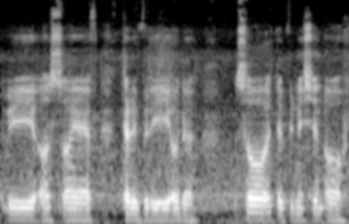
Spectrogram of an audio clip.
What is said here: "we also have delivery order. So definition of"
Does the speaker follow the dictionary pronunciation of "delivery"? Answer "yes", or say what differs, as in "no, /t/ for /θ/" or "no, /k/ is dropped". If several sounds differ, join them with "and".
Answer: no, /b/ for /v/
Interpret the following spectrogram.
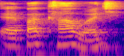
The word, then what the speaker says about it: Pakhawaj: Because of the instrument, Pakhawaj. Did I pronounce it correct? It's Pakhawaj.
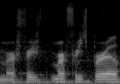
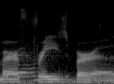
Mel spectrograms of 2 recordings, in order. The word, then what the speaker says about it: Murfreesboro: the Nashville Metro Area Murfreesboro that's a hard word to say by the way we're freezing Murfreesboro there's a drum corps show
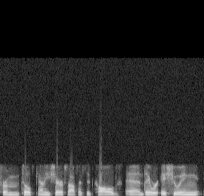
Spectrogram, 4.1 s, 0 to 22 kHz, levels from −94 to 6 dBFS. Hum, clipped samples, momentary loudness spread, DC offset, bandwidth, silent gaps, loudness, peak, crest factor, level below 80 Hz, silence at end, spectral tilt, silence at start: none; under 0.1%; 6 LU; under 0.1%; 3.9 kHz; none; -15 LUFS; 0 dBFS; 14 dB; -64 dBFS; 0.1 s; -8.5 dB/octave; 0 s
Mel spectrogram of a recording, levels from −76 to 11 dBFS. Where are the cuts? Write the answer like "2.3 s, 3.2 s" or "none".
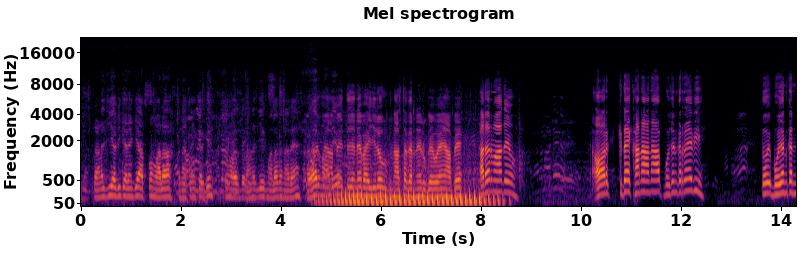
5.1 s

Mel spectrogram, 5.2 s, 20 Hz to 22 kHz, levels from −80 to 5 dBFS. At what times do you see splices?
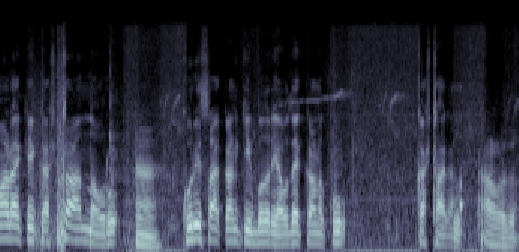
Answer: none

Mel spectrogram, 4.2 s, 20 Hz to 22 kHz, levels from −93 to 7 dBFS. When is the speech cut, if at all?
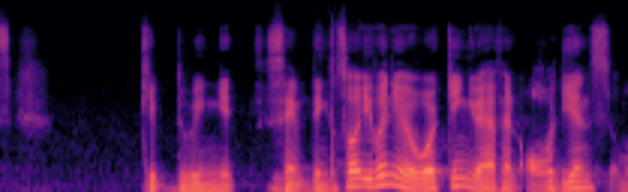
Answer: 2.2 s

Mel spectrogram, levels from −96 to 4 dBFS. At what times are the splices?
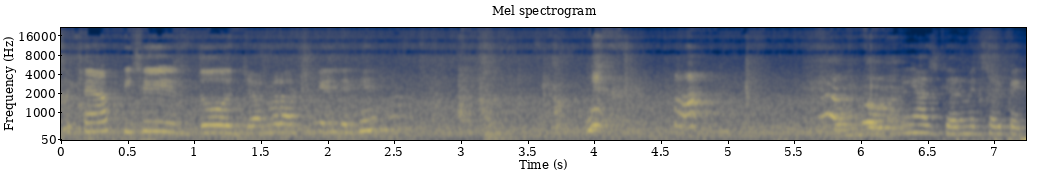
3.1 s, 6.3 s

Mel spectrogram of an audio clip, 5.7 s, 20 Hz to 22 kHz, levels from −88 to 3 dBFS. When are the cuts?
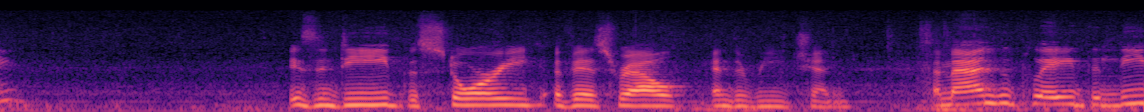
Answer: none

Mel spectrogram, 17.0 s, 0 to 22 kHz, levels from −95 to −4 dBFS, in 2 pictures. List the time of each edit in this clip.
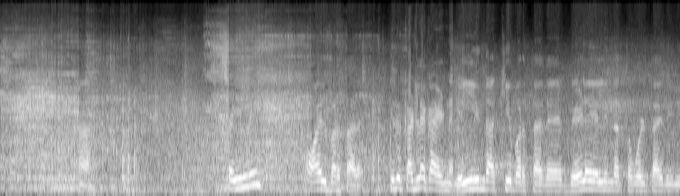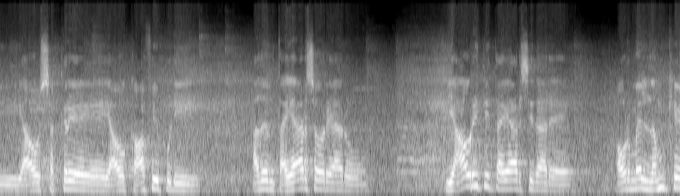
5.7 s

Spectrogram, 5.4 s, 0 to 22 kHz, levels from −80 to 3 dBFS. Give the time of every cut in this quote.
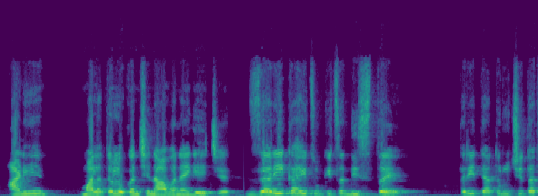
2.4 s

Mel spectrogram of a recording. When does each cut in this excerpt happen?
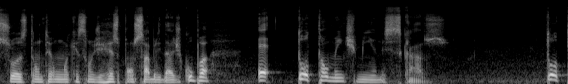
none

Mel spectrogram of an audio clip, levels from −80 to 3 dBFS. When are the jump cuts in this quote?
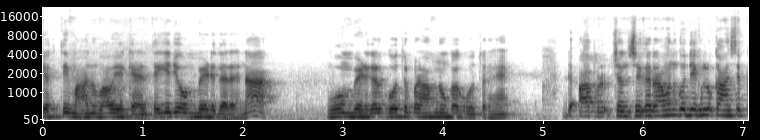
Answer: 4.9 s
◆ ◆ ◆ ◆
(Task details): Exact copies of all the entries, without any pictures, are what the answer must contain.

(Task answer):
Spectrogram of an audio clip.
What is said here: "we also have delivery order. So definition of"
Does the speaker follow the dictionary pronunciation of "delivery"? Answer "yes", or say what differs, as in "no, /t/ for /θ/" or "no, /k/ is dropped". If several sounds differ, join them with "and".
Answer: no, /b/ for /v/
Interpret the following spectrogram.
The word, then what the speaker says about it: Pakhawaj: Because of the instrument, Pakhawaj. Did I pronounce it correct? It's Pakhawaj.
Mel spectrograms of 2 recordings, in order. The word, then what the speaker says about it: Murfreesboro: the Nashville Metro Area Murfreesboro that's a hard word to say by the way we're freezing Murfreesboro there's a drum corps show
Spectrogram, 4.1 s, 0 to 22 kHz, levels from −94 to 6 dBFS. Hum, clipped samples, momentary loudness spread, DC offset, bandwidth, silent gaps, loudness, peak, crest factor, level below 80 Hz, silence at end, spectral tilt, silence at start: none; under 0.1%; 6 LU; under 0.1%; 3.9 kHz; none; -15 LUFS; 0 dBFS; 14 dB; -64 dBFS; 0.1 s; -8.5 dB/octave; 0 s
Mel spectrogram of a recording, levels from −76 to 11 dBFS. Where are the cuts? Write the answer like "2.3 s, 3.2 s" or "none".
5.1 s

Mel spectrogram, 5.2 s, 20 Hz to 22 kHz, levels from −80 to 5 dBFS. At what times do you see splices?
Answer: none

Mel spectrogram, 4.2 s, 20 Hz to 22 kHz, levels from −93 to 7 dBFS. When is the speech cut, if at all?
Answer: 2.2 s

Mel spectrogram, levels from −96 to 4 dBFS. At what times are the splices?
3.1 s, 6.3 s

Mel spectrogram of an audio clip, 5.7 s, 20 Hz to 22 kHz, levels from −88 to 3 dBFS. When are the cuts?
Answer: none

Mel spectrogram, 17.0 s, 0 to 22 kHz, levels from −95 to −4 dBFS, in 2 pictures. List the time of each edit in this clip.
5.7 s

Spectrogram, 5.4 s, 0 to 22 kHz, levels from −80 to 3 dBFS. Give the time of every cut in this quote.
2.4 s

Mel spectrogram of a recording. When does each cut in this excerpt happen?
none

Mel spectrogram of an audio clip, levels from −80 to 3 dBFS. When are the jump cuts in this quote?
Answer: 4.9 s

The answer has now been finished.